I met Tiffanni in tenth grade, she was in ninth. She had just finished her first summer traveling with the Alabama All-State Youth Choir and I assumed that she sang like a songbird. But with words. When you’re young, there are some things that seem more admirable than when you’re older. Anyone that could sing captured my wonder and a pretty girl with a great voice was like a dream.
I hate to admit it, but I had a real list when I was a teenager. Not just in my head, because you can adjust those subconsciously to match changing values, but a real list on a real sheet of paper- loose leaf, college ruled. It was what I wanted in a mate. We lived in the South, so I assumed that I would be married within a few years, so it wasn’t that big of a deal to think about marriage as a teenager. Maybe as a guy, but not as a teenager.
The list was pretty specific if I remember correctly. In fact, I broke things off with more than one girl because she didn’t seem to match the list at the time. I made up terrible reasons that I’m embarrassed to admit now, “God told me to” kind of commandment breaking, using the Lord’s name in vain stuff.
But when I saw Tiffanni for the first time, singing with a choir- because “can sing well” was on the list- my heart skipped a beat. I imagined marrying her from high school on. Which is an odd thing to say when you’re 16, but I really did think I wanted someone like her. And the summer after my senior of high school, I was certain.
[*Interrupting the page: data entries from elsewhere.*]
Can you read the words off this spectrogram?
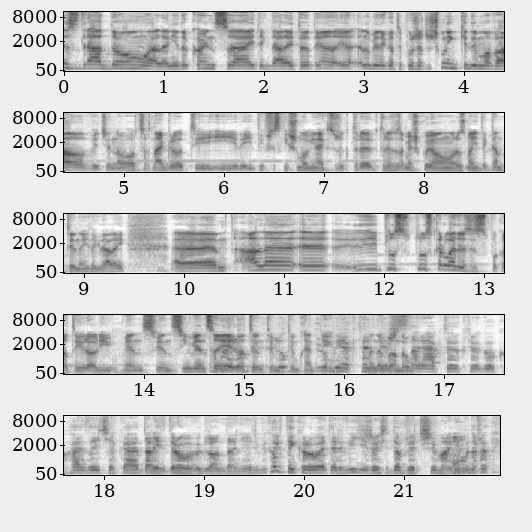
zdradą, ale nie do końca i tak dalej. To ja, ja lubię tego typu rzeczy, szczególnie kiedy mowa o, wiecie, no, łowców nagród i, i, i tych wszystkich szumowinach, którzy, które, które zamieszkują rozmaite kantyny i tak dalej. ale plus, plus Carl Weathers jest spoko tej roli, więc, więc im więcej lubię, jego, tym, tym, tym chętniej lubię, jak ten, będę oglądał stary aktor, którego kochałem zajść, jaka dalej zdrowo wygląda, nie? Wychodzi ten Cole Weathers, widzi, że on się dobrze trzyma, nie? No. Bo na przykład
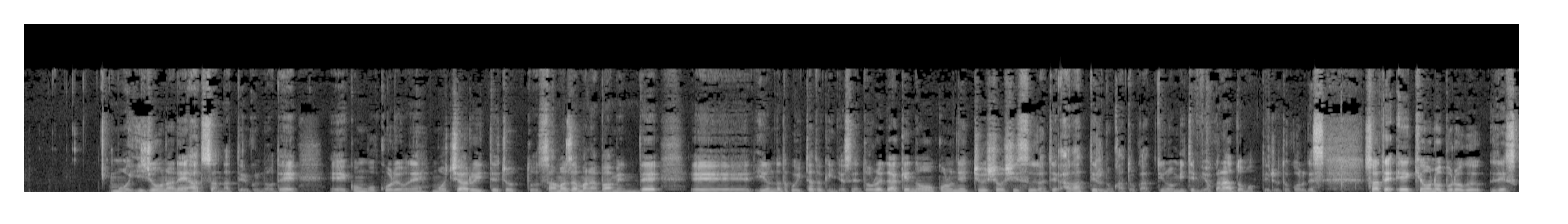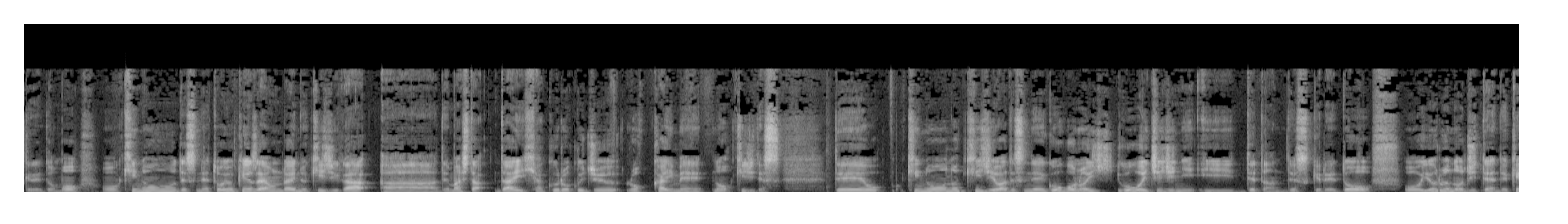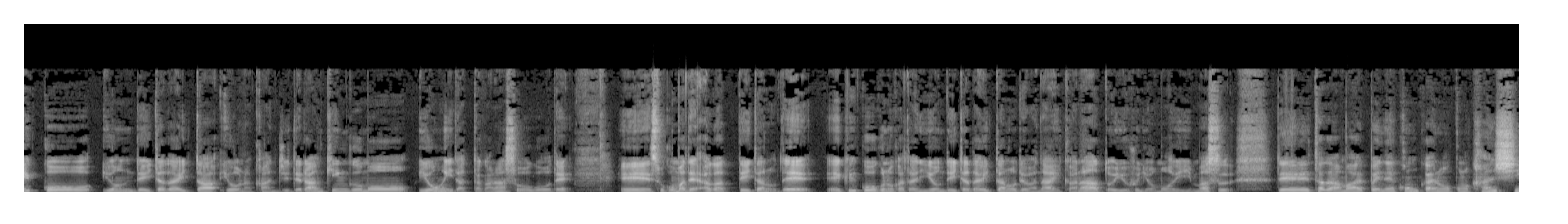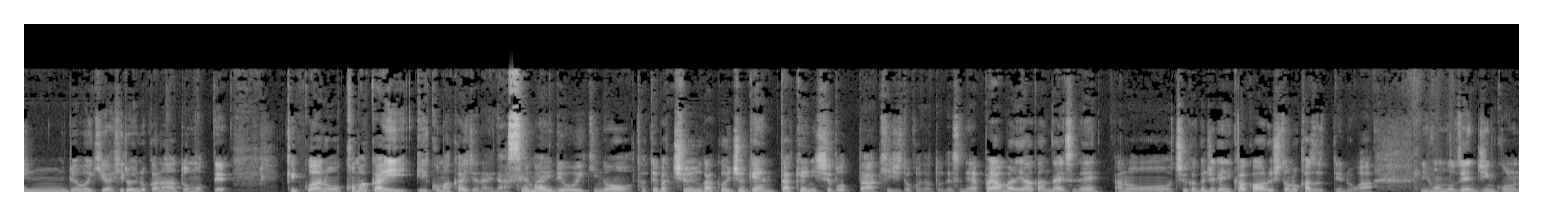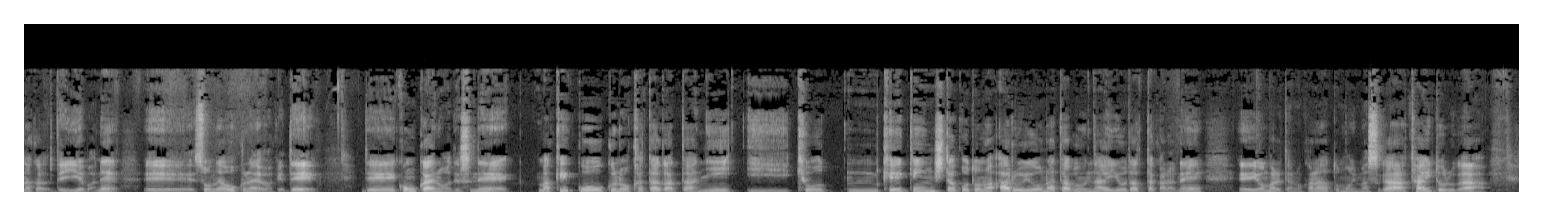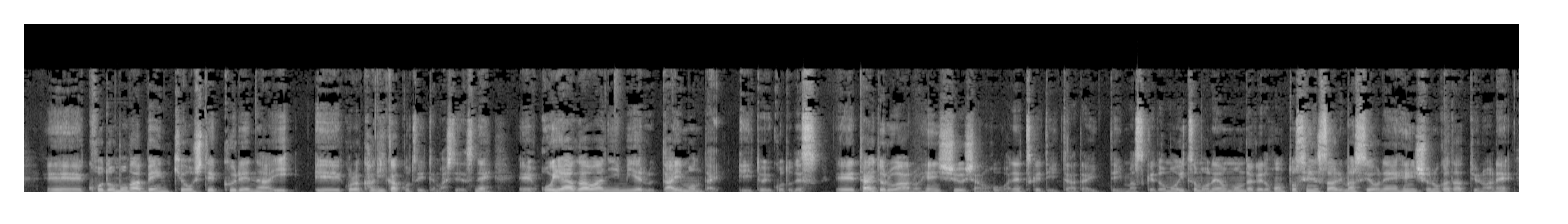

I’ve mentioned this before, but when I accepted my first ministry position in 1998, we weren’t married yet and the job was for a youth pastor and music minister dual role. I felt good about pastoring teenagers, I was unconvinced of my ability to sing, play the piano, and lead people in worship. “Are you kidding, you’re amazing!” She told me. “If anyone can do this, you can. And I’ll be with you the whole time.” She was a brilliant liar, so good at it that she believed the lie herself. Which is the best way to encourage someone- you actually believe what you’re saying.
So, we accepted the position and moved to Tennessee. I began leading hundreds of people in worship from day one. The first Sunday that I was there was the third time that I had ever led worship in my life.
Every Sunday that I led, I got a little better, a little more confident, and every week Tiffanni bragged about how amazing I was. Just so we’re clear, I wasn’t and I knew it, but I honestly believed that she thought I was everything that she said about me. Admiration from someone you love, someone that I had watched in awe sing for years, goes a long way. Every week, we led, side by side. She sang, I sang, and when she harmonized, I sounded ten times better than I really was. It was like going to the studio and adding auto-tune and reverb and studio magic and all that jazz. She brought the best out of me.
Last weekend my daughters participated in the Fine Arts Competition. Several hundred teens from all over the state enter a contest of arts- music, drama, writing, dance, design, photography. It really is a great opportunity to discover a talent sans Simon Cowell. Both of my girls entered two categories. Photography and Vocal Solo. They have a knack for both. An artist’s eye and an angel’s voice. And that’s not just dad talking- they really are great. Their pictures were beautiful and their songs entrancing. All the feels, all the chillbumps just hearing them do something that they loved. Everyone should sing, but the best of us should sing in front of other people. I’m not sure that I ever had any business singing in front of people except for the fact of what it has afforded me for my girls. Singing gave me an appreciation of song and beauty, of lyric and rhyme. I’ve spent a lot of time with music only to end up average, however, I know what good is and I know what it takes to be good- drive, natural ability, and truth. I’m pretty good at two-thirds, but I see in my girls all three. You can’t go through what they go through and not be able to tap into an area of feeling that can only come from deep wells. Trust me, there is little girl drama, but they are full of truth, deep human raw truth.
Every time that we get into the car they ask for me to play a song. They assign melody and harmony and sing a concert for dad. I sometimes play my music just to hear them sing my truth because it sounds better that way. It sounds real and lived and honest and true. True, not in the sense of facts, I stink at those, but true in the sense of what Dumbledore said, “It’s a beautiful and a terrible thing, truth, and should be therefore treated with great caution.”
My truth is that my kids now sing the song that my wife can’t. I can’t remember a time that Tiffanni and I got into the car and didn’t sing. I also can’t remember when that singing stopped. It happened over the course of years and it happened all at once. Her voice slowly began to fade just as Addyson and Carsyn were discovering Veggie Tales. Singing and bouncing on the edge of the bed, every word, most of the notes, all of the fun. In some ways, lists are dumb. What I wound up with that didn’t make that list was far beyond what I could have desired. But I’m so thankful that I stumbled upon singing, that I added it to a teenager’s list of arbitrary preferences. Without a song that once was and is no more, I never would have recognized this new song and the beauty that it brings.